It's not the rattles per say that gets you, it's the feedback it causes at the speakers.
So if you find the plaster board is rattling (that be me with old 1/2" sheet rock), that's not a real problem, either. You'll probably be painting anyway, someday. Hit the board with sheetrock screws. Stud finder <$20. There are wires in the walls. Check with contractor as to what length screws to use. Fill holes and repaint. It's not a big deal unless you make it so. Just do a little at a time. One wall in a weekend shouldn't kill almost anyone.

I love it, almost like an Easter Egg hunt. BTW, after you go thru the first round, change the volume and do again. Funner than you might think. Hell, get the Wif and kids to help.
For large items like a glass china cabinet that cannot be cured, just throw it out. Me, divorced? How did you know?

Hardware to correct problems? Minimal in most cases, system improvement, priceless.
Zene
  Reply With Quote
Old 23rd September 2007, 02:13 AM   #2177
Salas is online now Salas  Greece
diyAudio Chief Moderator
 
Salas's Avatar
 
Join Date: Oct 2002
Location: Athens-Greece
- For listening around a speaker, I must add that FR bipoles are good at it too. For anyone not familiar with FR bipoles, Planet 10 DIY audio moderator is the master bipole main man for anyone interested further. He has a site and many posts. I have made some too, and a small one, the ''TB3 Revisited'' got built by American and European members here, and it has even been used with a Hiraga Amp by a Dutch member.

- For listening in a box, I want to add a simple technique I use when choosing stuffing. I put my head and talk in to the box. Every time my voice sounds the best I can achieve by changing type and arranging the stuffing, so it does the mid bass of the final speaker.
  Reply With Quote
Old 23rd September 2007, 07:42 AM   #2178
diyAudio Member
 
Join Date: Aug 2006
Quote:
Originally posted by Lynn Olson

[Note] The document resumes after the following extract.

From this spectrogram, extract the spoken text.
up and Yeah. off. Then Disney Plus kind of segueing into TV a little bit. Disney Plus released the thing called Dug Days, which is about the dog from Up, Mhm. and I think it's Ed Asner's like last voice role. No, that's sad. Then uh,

There. Four listening techniques that will reveal a great deal of the gross and obvious defects of speakers from $100 to $100,000.
  Reply With Quote
Old 23rd September 2007, 07:52 AM   #2179
diyAudio Member
 
Graham Maynard's Avatar
 
Join Date: Dec 2003
Location: UK
I found a quick way of listening to the 'sound' of a LS enclosure is to tape a few layers of newspaper over a driver opening and tap it firmly - you hear the cabinet 'tone' without driver influence or filtering.

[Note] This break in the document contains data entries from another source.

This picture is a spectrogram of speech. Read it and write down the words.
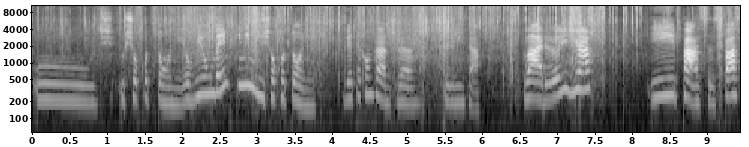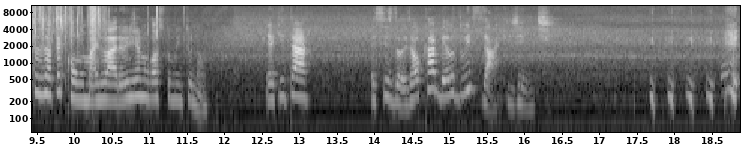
o, o chocotone. Eu vi um bem pequenininho chocotone. Devia ter comprado pra experimentar. Laranja e passas. Passas eu até como, mas laranja eu não gosto muito não. E aqui tá esses dois. Olha o cabelo do Isaac, gente.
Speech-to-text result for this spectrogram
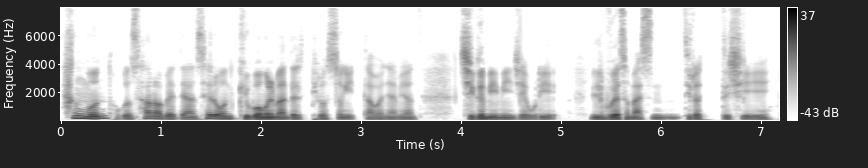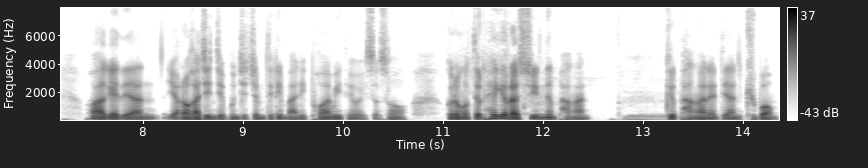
학문 혹은 산업에 대한 새로운 규범을 만들 필요성이 있다. 왜냐하면 지금 이미 이제 우리 일부에서 말씀드렸듯이 화학에 대한 여러 가지 이제 문제점들이 많이 포함이 되어 있어서 그런 것들을 해결할 수 있는 방안, 음. 그 방안에 대한 규범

The sound is also very similar to what you hear when you tap the cone of an electrically disconnected driver in the cabinet, and it shows how you can hear much more from the cabinet via the driver than from the driver itself.

A good driver connected to a competent NFB amplifier with short or low resistance cables does not resonate similarly at the lower frequencies due to amp/driver damping, but it does not take much in the way of crossover inductor, cable length or even a short length of inadequate cable for the enclosure 'tones' to start becoming audible during music reproduction.

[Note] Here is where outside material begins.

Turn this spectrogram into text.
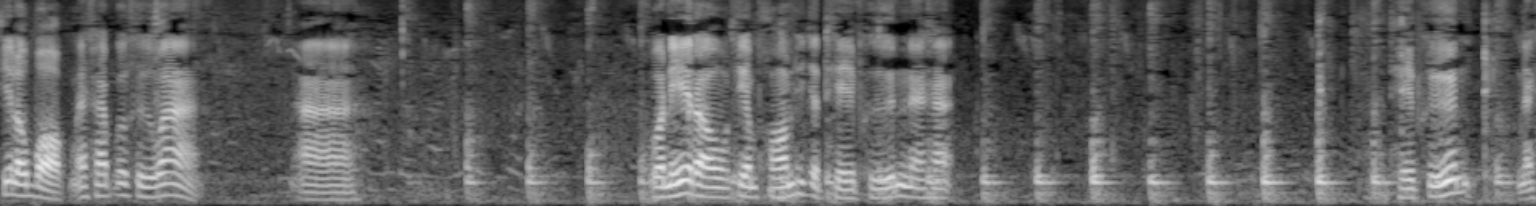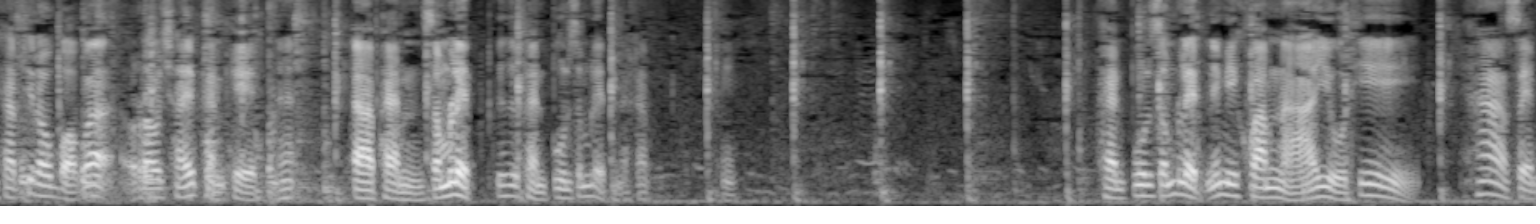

(Some of the older commercial 'Hi-Fi' LS used woefully thin internal interconnects)
(I think I have just presented a case for driver sited plate amps at LF.)

Cheers .......... Graham.
  Reply With Quote
Old 23rd September 2007, 08:08 AM   #2180
soongsc is offline soongsc  Taiwan
diyAudio Member
 
soongsc's Avatar
 
Join Date: Mar 2005
Location: Taiwan
Quote:
Originally posted by Lynn Olson
...
There. Four listening techniques that will reveal a great deal of the gross and obvious defects of speakers from $100 to $100,000.

__________________
Hear the real thing!
  Reply With Quote

Reply


Hide this!Advertise here!
Thread Tools Search this Thread
Search this Thread:

Advanced Search

Posting Rules
You may not post new threads
You may not post replies
You may not post attachments
You may not edit your posts

BB code is On
Smilies are On
[IMG] code is On
HTML code is Off
Trackbacks are Off
Pingbacks are Off
Refbacks are Off



New To Site? Need Help?

All times are GMT. The time now is 07:09 AM.


vBulletin Optimisation provided by vB Optimise (Pro) - vBulletin Mods & Addons Copyright © 2014 DragonByte Technologies Ltd.
Copyright 1999-2014 diyAudio

Content Relevant URLs by vBSEO 3.3.2